Many of us go by a lot of different titles, depending on our relationship with others. Friend, child, boss, teacher, coach, student, parent, colleague, neighbor. How we identify the people we interact with often influences how we treat them and how their influence impacts our lives.

As a child, when I would complain that friends were getting to do something that I wasn’t, one of my parents would drop a familiar line: “They’re not my kid.” Or, “I’m not their parent.”

The role someone plays in our life depends on who they are to us—it depends on what we call them.

Jesus once asked His disciples, “Who do you say I am?”

Jesus knew that how they identified Him would deeply impact how they lived in the world. Yet despite their allegiance to Him, they didn’t always have the perfect answer; neither do we. Sometimes, they had a good answer but then they didn’t exactly live up to expectations. I have to admit that I’m always encouraged that the small band of people that walked with Jesus for three years still found ways to disobey, disregard, and disown Him with their actions and their words.

While Jesus is infinitely worthy of all of our admiration, praise, and worship, I find it comforting that He said He came “not to be served, but to serve, and to give his life as a ransom for many” (Mark 10:45). [inlinetweet prefix=”” tweeter=”” suffix=”- @peteycrowder”]Because Jesus serves us, our broken attempts at following Him are made whole. Because He pursues us, our poor attempts at pursuing Him find their way. Because He forgives our lack of faith, we are known as forgiven and not faith-less.[/inlinetweet]

If we follow a servant, we should be known as people who serve. If we follow a healer and a forgiver, we should be making the first to step toward compassion and forgiveness in the midst of the messiness of others. If we follow a redeemer, we should speak and bring redemption into existence wherever we go.
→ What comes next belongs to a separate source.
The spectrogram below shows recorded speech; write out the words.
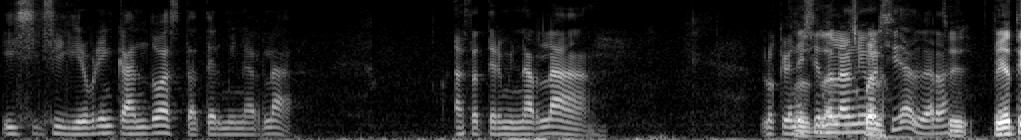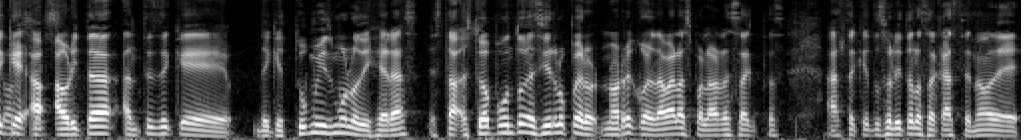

I hope that you see Jesus for who He truly is, so that you can see yourself for how He sees you.